» Required work: Please reproduce the lines of the records below from the one holding "Please look at" through the one holding "Write out everything", inclusive, skipping all pictures.

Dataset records

--- --- ---

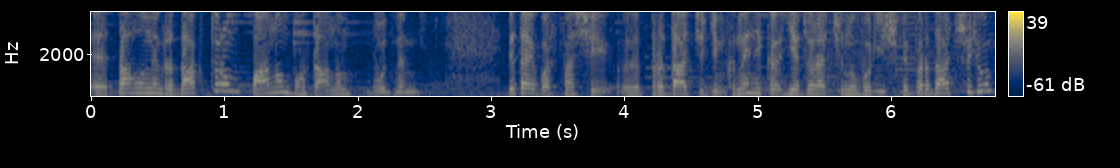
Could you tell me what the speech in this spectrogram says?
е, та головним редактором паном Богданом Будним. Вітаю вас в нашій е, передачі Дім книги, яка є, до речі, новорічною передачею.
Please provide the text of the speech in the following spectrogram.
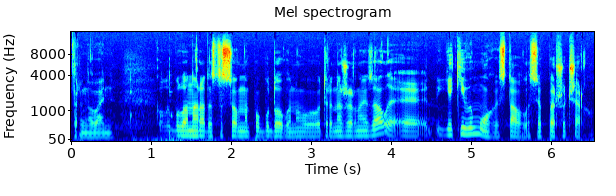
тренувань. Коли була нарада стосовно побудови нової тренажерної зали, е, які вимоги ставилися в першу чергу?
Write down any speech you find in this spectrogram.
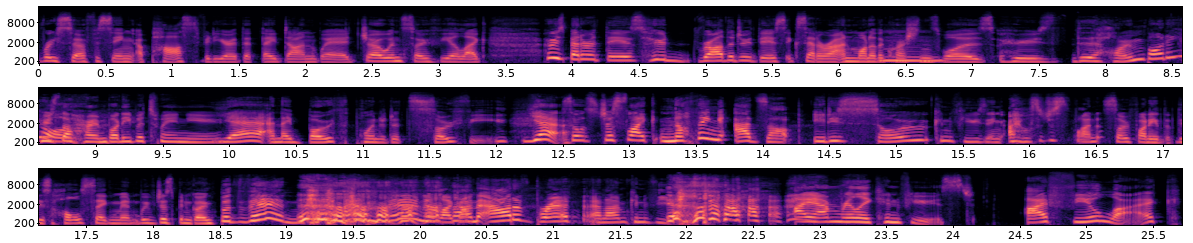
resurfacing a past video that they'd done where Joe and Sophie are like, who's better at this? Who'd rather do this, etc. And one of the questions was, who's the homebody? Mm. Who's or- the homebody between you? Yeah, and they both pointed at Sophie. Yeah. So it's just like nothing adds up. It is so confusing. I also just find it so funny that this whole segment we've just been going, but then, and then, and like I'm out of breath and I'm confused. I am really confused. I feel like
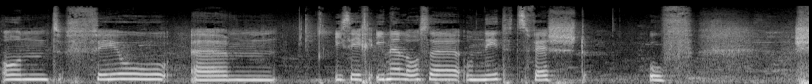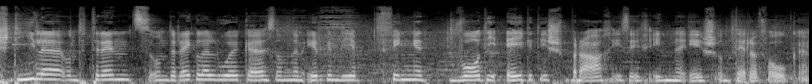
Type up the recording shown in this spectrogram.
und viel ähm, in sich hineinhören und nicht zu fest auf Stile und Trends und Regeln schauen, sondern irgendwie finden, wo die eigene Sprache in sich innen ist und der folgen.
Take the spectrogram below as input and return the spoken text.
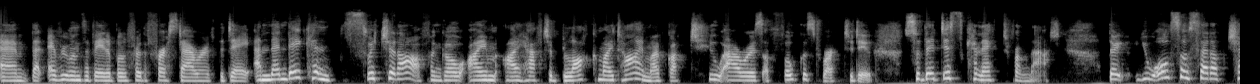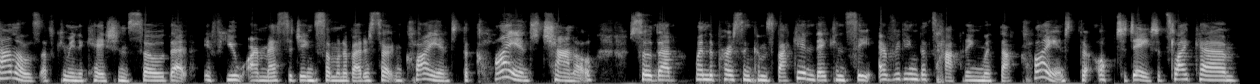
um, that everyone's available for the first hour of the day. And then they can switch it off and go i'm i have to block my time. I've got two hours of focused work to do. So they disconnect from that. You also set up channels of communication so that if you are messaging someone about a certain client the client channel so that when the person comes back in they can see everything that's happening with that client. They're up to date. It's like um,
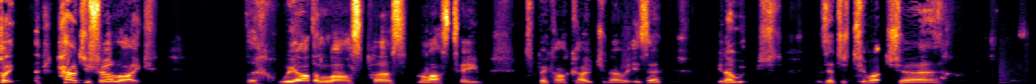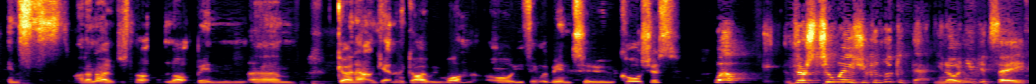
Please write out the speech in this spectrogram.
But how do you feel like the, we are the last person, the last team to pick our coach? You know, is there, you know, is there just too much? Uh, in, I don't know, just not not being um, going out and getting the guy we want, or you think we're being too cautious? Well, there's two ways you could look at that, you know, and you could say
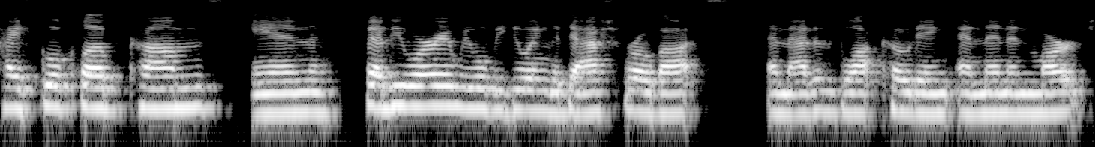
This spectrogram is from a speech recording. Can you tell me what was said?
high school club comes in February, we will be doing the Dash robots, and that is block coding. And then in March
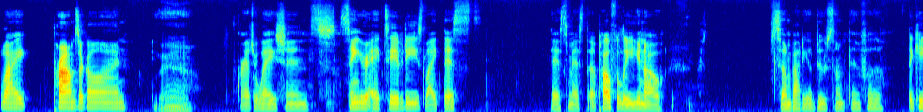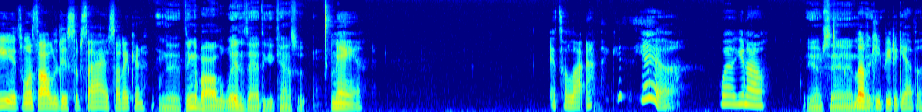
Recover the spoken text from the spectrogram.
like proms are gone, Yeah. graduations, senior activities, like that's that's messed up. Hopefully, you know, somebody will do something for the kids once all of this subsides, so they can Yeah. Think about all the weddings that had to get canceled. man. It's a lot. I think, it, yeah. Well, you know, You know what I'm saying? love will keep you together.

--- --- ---

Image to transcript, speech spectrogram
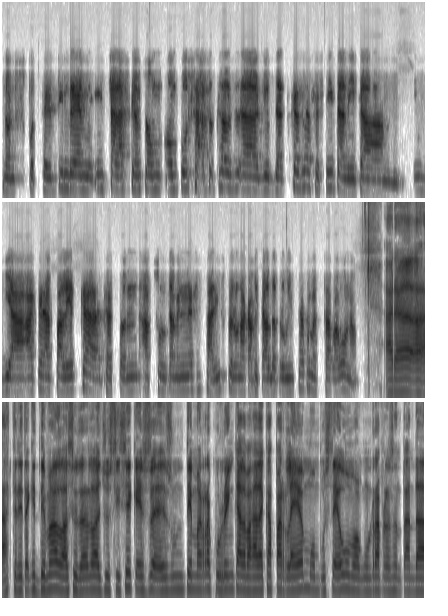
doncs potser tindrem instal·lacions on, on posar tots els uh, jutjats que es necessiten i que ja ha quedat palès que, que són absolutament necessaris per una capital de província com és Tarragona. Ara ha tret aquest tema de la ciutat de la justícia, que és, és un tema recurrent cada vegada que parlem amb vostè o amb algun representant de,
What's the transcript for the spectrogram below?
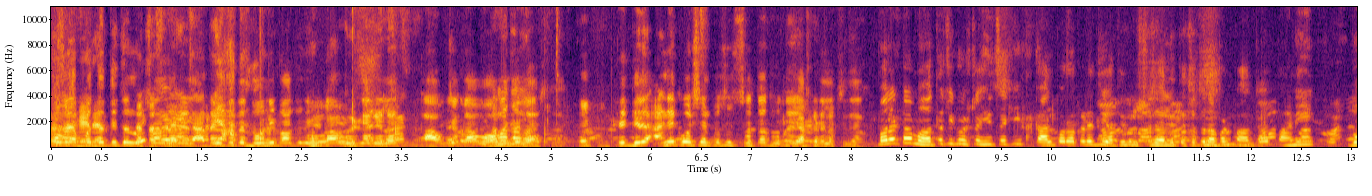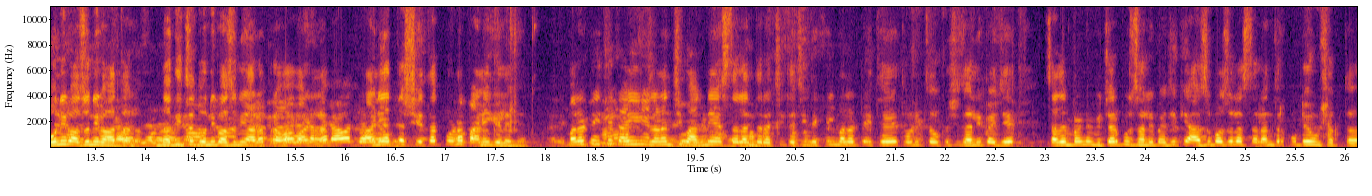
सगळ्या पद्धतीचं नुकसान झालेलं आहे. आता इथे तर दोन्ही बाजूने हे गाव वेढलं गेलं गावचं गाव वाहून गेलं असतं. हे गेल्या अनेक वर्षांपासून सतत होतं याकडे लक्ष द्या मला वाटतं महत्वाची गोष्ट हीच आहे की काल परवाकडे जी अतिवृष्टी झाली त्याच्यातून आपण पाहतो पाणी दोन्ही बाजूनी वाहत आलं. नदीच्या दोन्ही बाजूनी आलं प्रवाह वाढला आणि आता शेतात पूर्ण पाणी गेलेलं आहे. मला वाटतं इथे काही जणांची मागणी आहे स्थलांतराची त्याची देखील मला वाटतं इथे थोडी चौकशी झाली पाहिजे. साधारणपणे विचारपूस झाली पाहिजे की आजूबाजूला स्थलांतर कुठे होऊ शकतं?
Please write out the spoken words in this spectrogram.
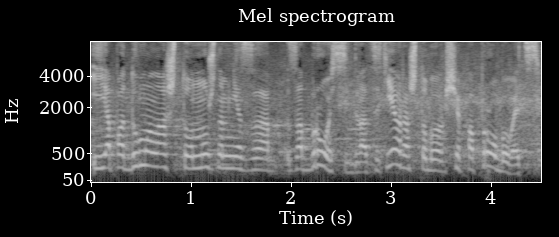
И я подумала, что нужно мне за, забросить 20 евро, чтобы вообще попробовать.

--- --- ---

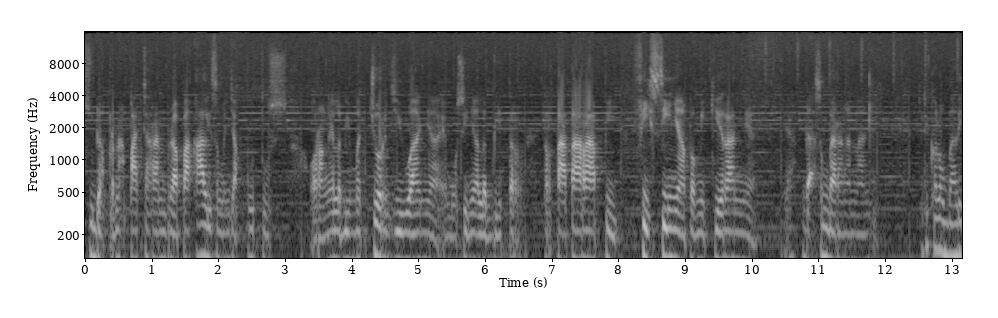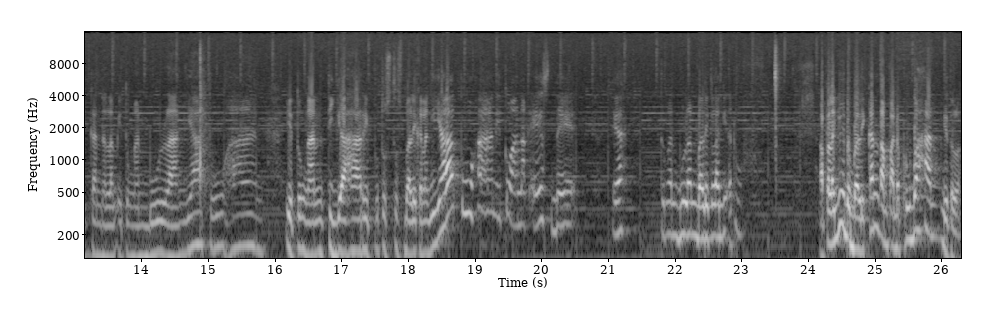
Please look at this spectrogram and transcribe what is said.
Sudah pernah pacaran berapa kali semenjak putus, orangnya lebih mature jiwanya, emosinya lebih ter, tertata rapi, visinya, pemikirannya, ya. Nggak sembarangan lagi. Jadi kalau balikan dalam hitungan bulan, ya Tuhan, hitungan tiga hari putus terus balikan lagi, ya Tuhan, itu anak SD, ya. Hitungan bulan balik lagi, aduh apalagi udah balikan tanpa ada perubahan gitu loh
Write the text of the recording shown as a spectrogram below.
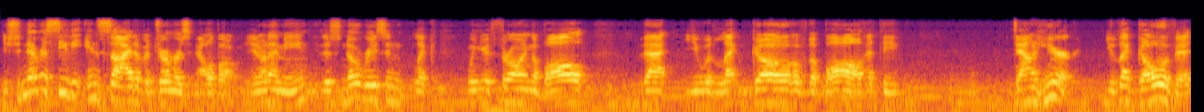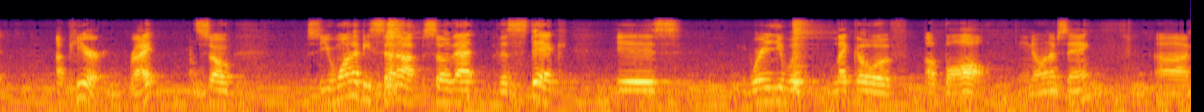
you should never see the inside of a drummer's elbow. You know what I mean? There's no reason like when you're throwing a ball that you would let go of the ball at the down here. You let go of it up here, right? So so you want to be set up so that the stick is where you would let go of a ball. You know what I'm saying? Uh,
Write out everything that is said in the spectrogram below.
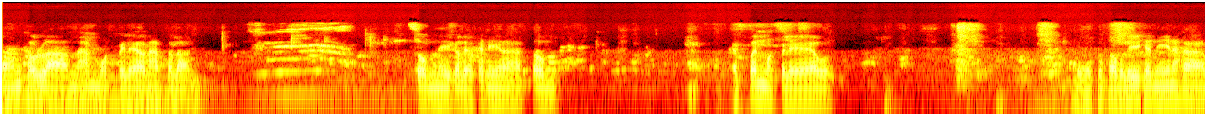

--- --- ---

» Solution to the exercise:
Please look at this spectrogram and transcribe what is said.
Sudah pernah pacaran berapa kali semenjak putus, orangnya lebih mature jiwanya, emosinya lebih ter, tertata rapi, visinya, pemikirannya, ya. Nggak sembarangan lagi. Jadi kalau balikan dalam hitungan bulan, ya Tuhan, hitungan tiga hari putus terus balikan lagi, ya Tuhan, itu anak SD, ya. Hitungan bulan balik lagi, aduh apalagi udah balikan tanpa ada perubahan gitu loh
Write the text of the recording shown as a spectrogram below.
you should never see the inside of a drummer's elbow. You know what I mean? There's no reason like when you're throwing a ball that you would let go of the ball at the down here. You let go of it up here, right? So so you want to be set up so that the stick is where you would let go of a ball. You know what I'm saying? Uh,
Write out everything that is said in the spectrogram below.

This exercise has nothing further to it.